I consider myself a self psychologist, which means I practice as a psychoanalytic psychotherapist in the tradition of Heinz Kohut. The single most important emphasis in Kohut’s work was on empathy, which he felt lies at the heart of clinical practice. It is not only the oxygen of life, but a deep empathic immersion is the essence of good therapeutic work. For far too long, psychoanalysts believed in remaining aloof and quiet as a way of fostering regression in the patient. All that does, I believe, is confuse and even frighten someone. What people seek in therapy is empathic understanding, not simply remote and arrogant interpretations.
There is an old Native American saying that to get me you need to walk for a mile in my moccasins. That’s empathy. It does not mean compassion per se, though such feelings are often a part of the landscape of empathy. Kohut initially defined empathy as vicarious introspection, which is useful but perhaps a bit abstract. In the course of his creative explorations into what he came to call self psychology, that scientific definition of empathy expanded to mean a kind of life force. To be cut off from others and lack empathic connection with them, to be unconnected with humans or symbolic others, to be utterly unto oneself or locked within the self as in psychosis, is to be dead. Empathy is the “wordless psychological extension of the human environment” and is the ultimate “barrier to meaningless, to pessimistic despair.”
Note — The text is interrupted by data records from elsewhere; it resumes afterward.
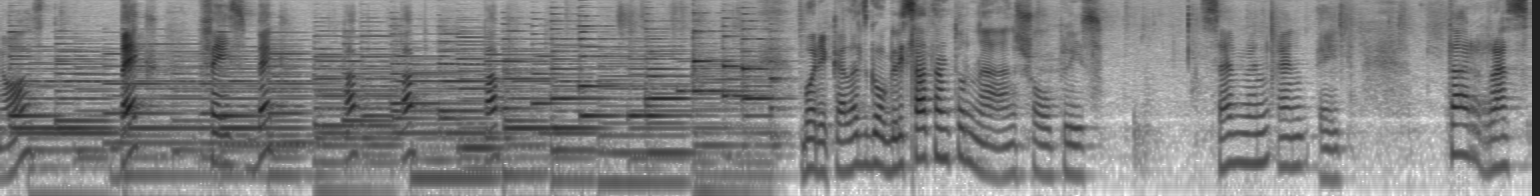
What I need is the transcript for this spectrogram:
No, back, face back, up, up, up. Borica, let's go. Glissata turna and show, please. Seven and eight. Taras.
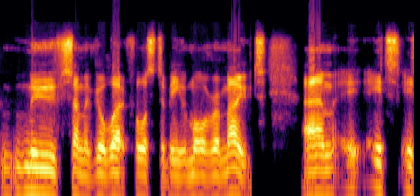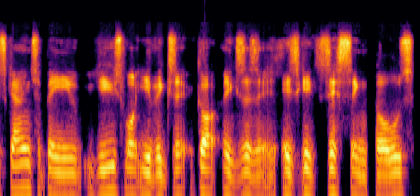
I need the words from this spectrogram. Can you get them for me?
move some of your workforce to be more remote, um, it, it's it's going to be use what you've exi- got exi- existing tools.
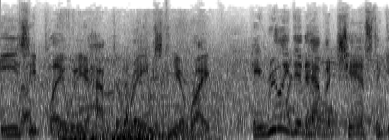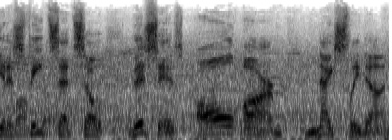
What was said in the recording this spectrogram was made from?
easy play when you have to range to your right. He really didn't have a chance to get his feet set, so this is all arm. Nicely done.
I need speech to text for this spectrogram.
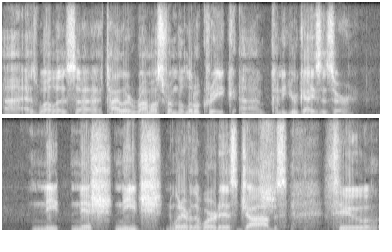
uh, as well as uh, Tyler Ramos from the Little Creek. Uh, kind of your guys' are neat niche niche whatever the word is jobs to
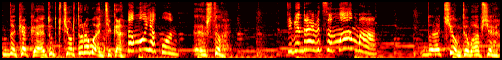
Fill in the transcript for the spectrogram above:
да какая тут к черту романтика? Томоякон, Э, что? тебе нравится мама? Да о чем ты вообще?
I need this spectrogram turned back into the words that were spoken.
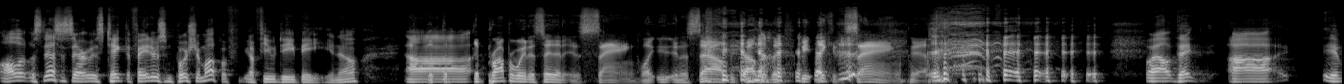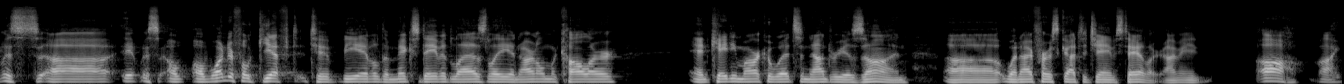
all it was necessary was take the faders and push them up a, f- a few dB. You know, uh, the, the proper way to say that is sang, like in a south, the South, they, they can sang. Yeah. Well, they uh it was uh it was a, a wonderful gift to be able to mix David Lasley and Arnold McCuller and Katie Markowitz and Andrea Zonn uh when I first got to James Taylor. I mean, oh my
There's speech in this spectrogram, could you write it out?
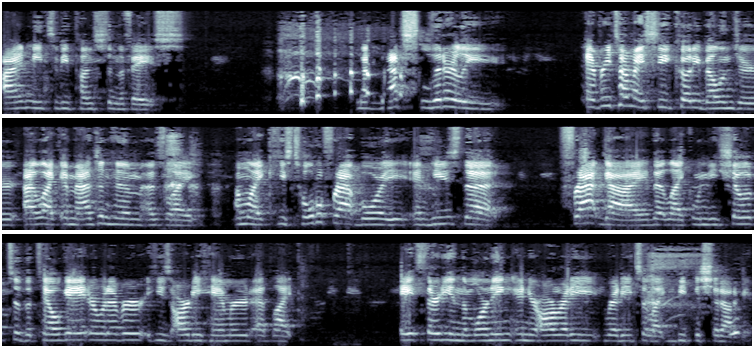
"I need to be punched in the face." like, that's literally every time I see Cody Bellinger, I like imagine him as like I'm like he's total frat boy, and he's that frat guy that like when you show up to the tailgate or whatever, he's already hammered at like eight thirty in the morning, and you're already ready to like beat the shit out of him.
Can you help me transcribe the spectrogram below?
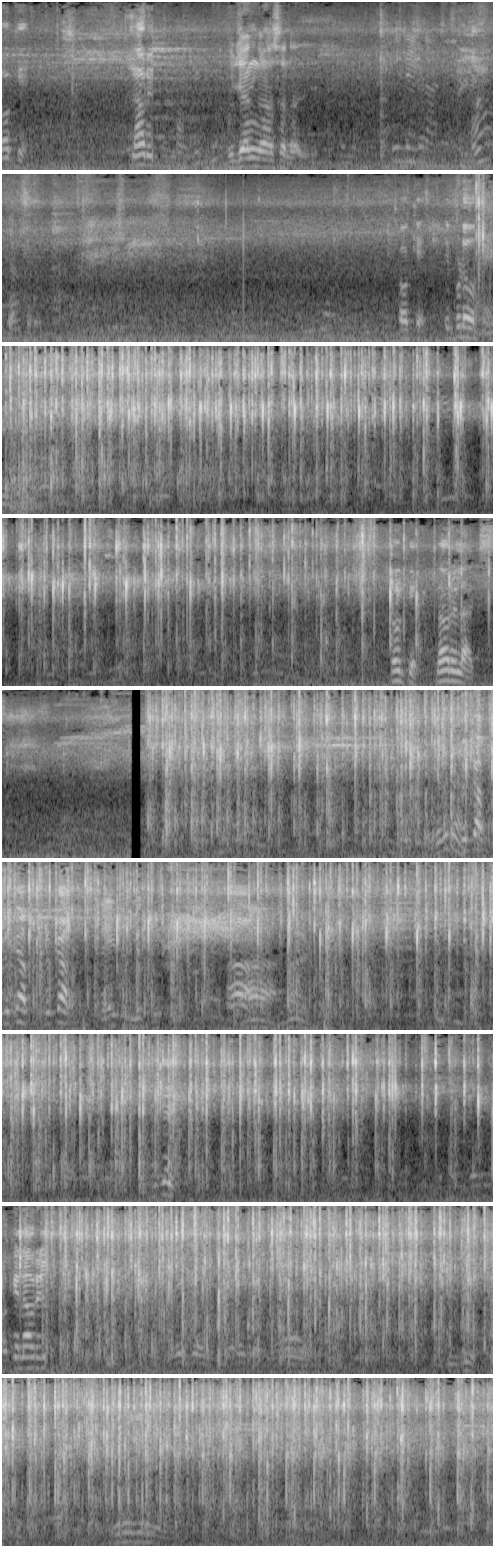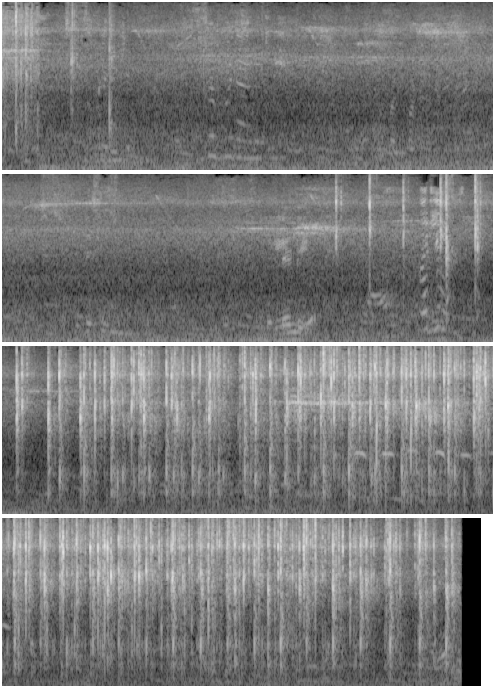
Okay. Now, re- Bhujangasana అది okay. ఇప్పుడు okay now relax Look up, look up, look up. Okay. Okay, now relax. వదిలేండి వదిలేండి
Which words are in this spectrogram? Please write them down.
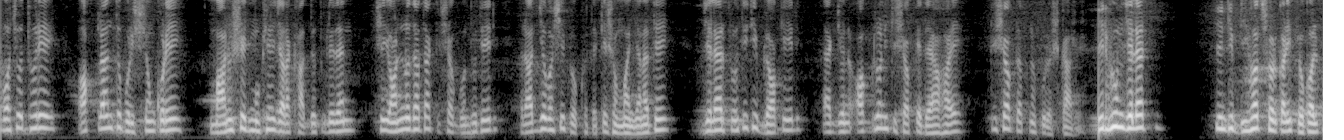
বছর ধরে অক্লান্ত পরিশ্রম করে মানুষের মুখে যারা খাদ্য তুলে দেন, সেই অন্নদাতা কৃষক বন্ধুদের রাজ্যবাসীর পক্ষ থেকে সম্মান জানাতে জেলার প্রতিটি ব্লকের একজন অগ্রণী কৃষককে দেওয়া হয় কৃষক রত্ন পুরস্কার। বীরভূম জেলার তিনটি বৃহৎ সরকারি প্রকল্প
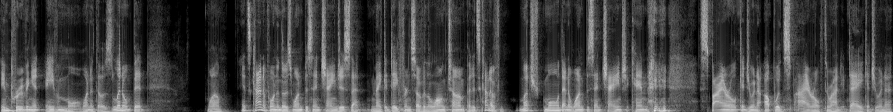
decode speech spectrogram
improving it even more. One of those little bit, well, it's kind of one of those 1% changes that make a difference over the long term, but it's kind of much more than a 1% change. It can spiral, get you in an upward spiral throughout your day, get you in a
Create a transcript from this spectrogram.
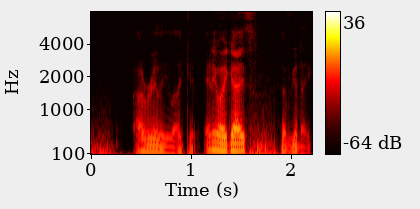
I really like it. Anyway, guys, have a good night.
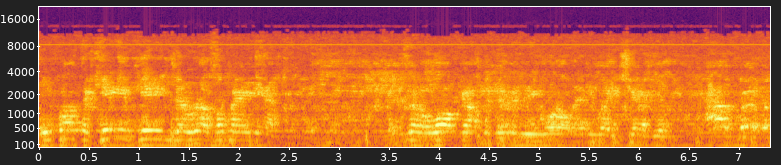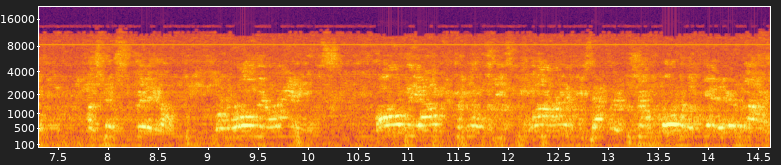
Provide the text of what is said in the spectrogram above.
He fought the King of Kings at WrestleMania. He's going to walk out the WWE World Heavyweight Champion. How good does this feel for Roman Reigns? All the obstacles he's climbed, he's had to jump over to get here tonight.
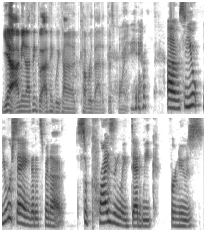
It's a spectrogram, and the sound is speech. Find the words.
Yeah i mean i think i think we kind of covered that at this point. Yeah. Um so you you were saying that it's been a surprisingly dead week for news,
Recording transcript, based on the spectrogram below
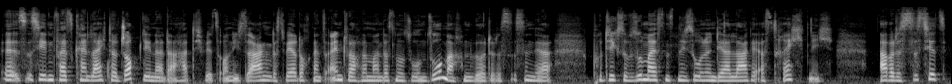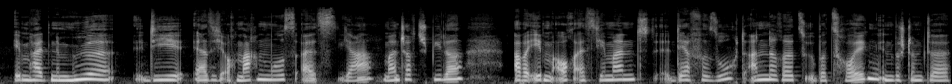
äh, es ist jedenfalls kein leichter Job, den er da hat. Ich will jetzt auch nicht sagen, das wäre doch ganz einfach, wenn man das nur so und so machen würde. Das ist in der Politik sowieso meistens nicht so und in der Lage erst recht nicht. Aber das ist jetzt eben halt eine Mühe, die er sich auch machen muss als, ja, Mannschaftsspieler, aber eben auch als jemand, der versucht, andere zu überzeugen in bestimmte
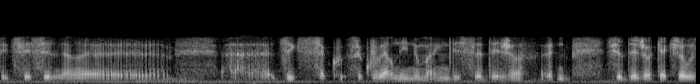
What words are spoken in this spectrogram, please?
c'est difficile. Hein, euh, se, se, gouverner nous-mêmes, c'est déjà, c'est déjà quelque chose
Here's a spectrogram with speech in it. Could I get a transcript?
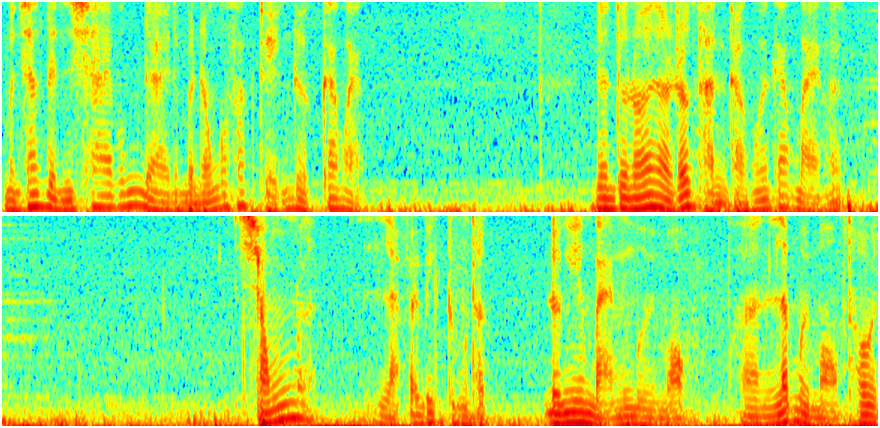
Mình xác định sai vấn đề thì mình không có phát triển được các bạn. Nên tôi nói là rất thành thật với các bạn đó. sống là phải biết trung thực. Đương nhiên bạn 11 à, lớp 11 thôi.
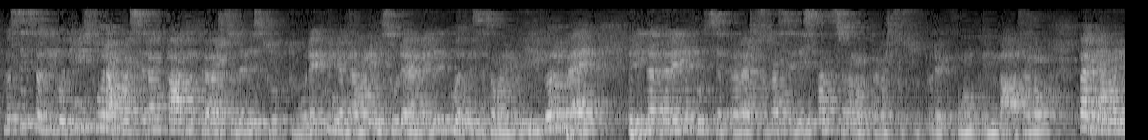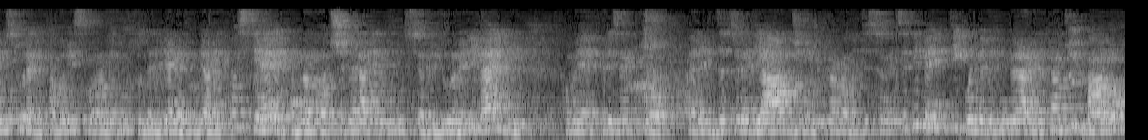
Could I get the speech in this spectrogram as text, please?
Lo stesso tipo di misura può essere attuato attraverso delle strutture, quindi abbiamo le misure MD2, queste sono le codifiche europee, per ritardare dei flussi attraverso casse di espansione o attraverso strutture che comunque invasano. Poi abbiamo le misure che favoriscono il deflusso delle piane fluviali e costiere, andando ad accelerare i flussi e a ridurre i livelli, come per esempio la realizzazione di argini, il programma di gestione dei sedimenti, quelle per migliorare il piano urbano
Kohut felt that psychoanalysis had long missed the significance of empathy in one sense because it is so obvious. His interesting analogy was the discovery of perspective by Brunelleschi in the 15th Century. Surely, Kohut said, people knew before that that people looked smaller if far off and larger up close. How could geniuses of art then never paint that way? They had to have known what the eye sees, and yet they did not know. What Brunelleschi did was give people a new theory that allowed the world to be perceived more accurately as it really is.
And thus empathy is what therapy is all about.